■ Exercise aim ■
Only what runs from the line with "I have to get" to the end of the data should appear in the answer, exactly as written and without pictures.

Saved entries:
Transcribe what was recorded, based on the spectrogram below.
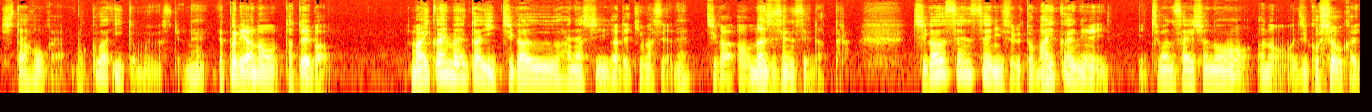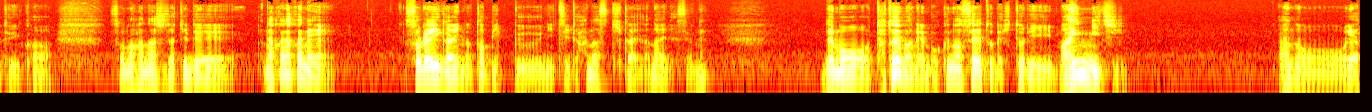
した方が僕はいいと思いますけどね。やっぱりあの例えば毎回毎回違う話ができますよね。違うあ同じ先生だったら。違う先生にすると毎回ね一番最初のあの自己紹介というかその話だけでなかなかねそれ以外のトピックについて話す機会がないですよね。でも例えばね僕の生徒で一人毎日あのや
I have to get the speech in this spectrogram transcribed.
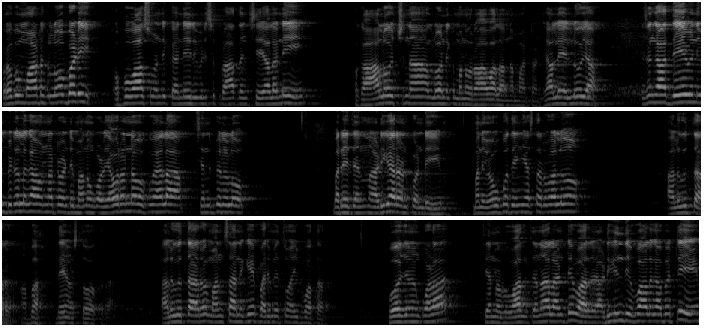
ప్రభు మాటకు లోబడి ఉపవాసం ఉండి కన్నీరు విడిచి ప్రార్థన చేయాలని ఒక ఆలోచనలోనికి మనం రావాలన్నమాట అండి. అలే నిజంగా దేవుని బిడ్డలుగా ఉన్నటువంటి మనం కూడా ఎవరన్నా ఒకవేళ చిన్నపిల్లలు మరి ఏదైనా అడిగారు అనుకోండి మనం ఇవ్వకపోతే ఏం చేస్తారు వాళ్ళు? అలుగుతారు. అబ్బా దేవం స్తోత్ర. అలుగుతారు మంచానికే పరిమితం అయిపోతారు. భోజనం కూడా తినరు. వాళ్ళు తినాలంటే వాళ్ళు అడిగింది ఇవ్వాలి కాబట్టి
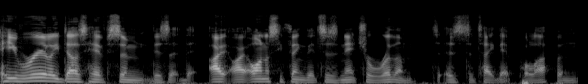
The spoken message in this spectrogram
he really does have some. There's a, I, I honestly think that's his natural rhythm to, is to take that pull up and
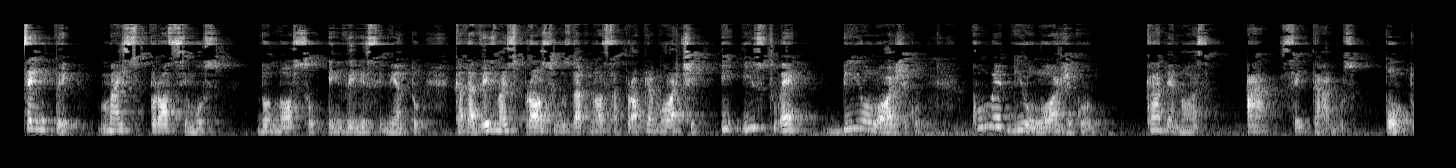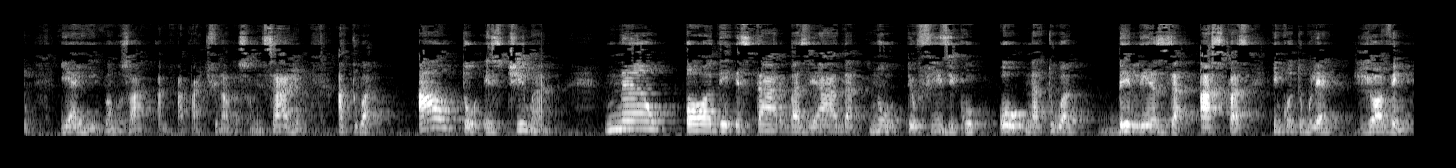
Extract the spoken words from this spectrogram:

■ Task answer ■
I have to get the speech in this spectrogram transcribed.
ప్రభు మాటకు లోబడి ఉపవాసం ఉండి కన్నీరు విడిచి ప్రార్థన చేయాలని ఒక ఆలోచనలోనికి మనం రావాలన్నమాట అండి. అలే నిజంగా దేవుని బిడ్డలుగా ఉన్నటువంటి మనం కూడా ఎవరన్నా ఒకవేళ చిన్నపిల్లలు మరి ఏదైనా అడిగారు అనుకోండి మనం ఇవ్వకపోతే ఏం చేస్తారు వాళ్ళు? అలుగుతారు. అబ్బా దేవం స్తోత్ర. అలుగుతారు మంచానికే పరిమితం అయిపోతారు. భోజనం కూడా తినరు. వాళ్ళు తినాలంటే వాళ్ళు అడిగింది ఇవ్వాలి కాబట్టి
The spoken message in this spectrogram
he really does have some. There's a, I, I honestly think that's his natural rhythm to, is to take that pull up and
Extract the spoken words from this spectrogram:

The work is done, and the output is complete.